NEW YORK (GenomeWeb News) – Two UK government research bodies will partner to sequence the genomes of 3,000 cancer patients and their tumors, according to UK Prime Minister David Cameron.
Cameron unveiled the plan this past weekend in connection with his announcement that the government is providing a large funding boost of £400 million ($650 million) to support the Cancer Drugs Fund, which pays for cancer treatments for patients.
Under the initiative, Cancer Research UK will work with Genomics England (GeL), a new company owned by the UK Department of Health that will oversee the 100K Genomes Project. The project is a massive effort aimed at sequencing the genomes of 100,000 patients in five years, and which will manage a database of genomic and clinical data.
"Britain has a potential strategic advantage in the development and delivery of genomic medicine in the form of the single public nationalized health service system, and the 100,000 Genomes Project has been seen by many as a crucial first step towards this," the UK's Foundation for Genomics and Population Health said in a statement yesterday.
GeL said that it is now recruiting for positions to manage the contracts for sequencing and data linkage and analysis for the 100K Genomes project, and to handle its other duties.

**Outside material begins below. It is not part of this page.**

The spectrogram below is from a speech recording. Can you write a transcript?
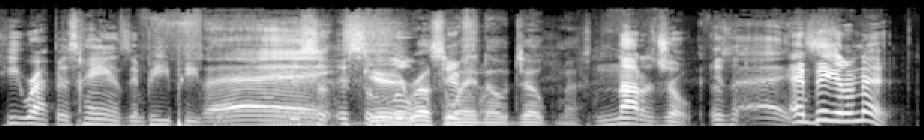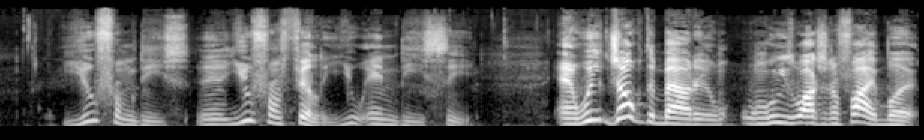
He rap his hands and beat people. It's a, it's a Gary little Russell different. ain't no joke, man. Not a joke. It's- Facts. and bigger than that, you from DC, uh, you from Philly, you in DC, and we joked about it when we was watching the fight, but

It currently is seeking to fill staff positions in a range of expertise areas, including whole-genome sequencing, bioinformatics, annotation, and large-scale data storage.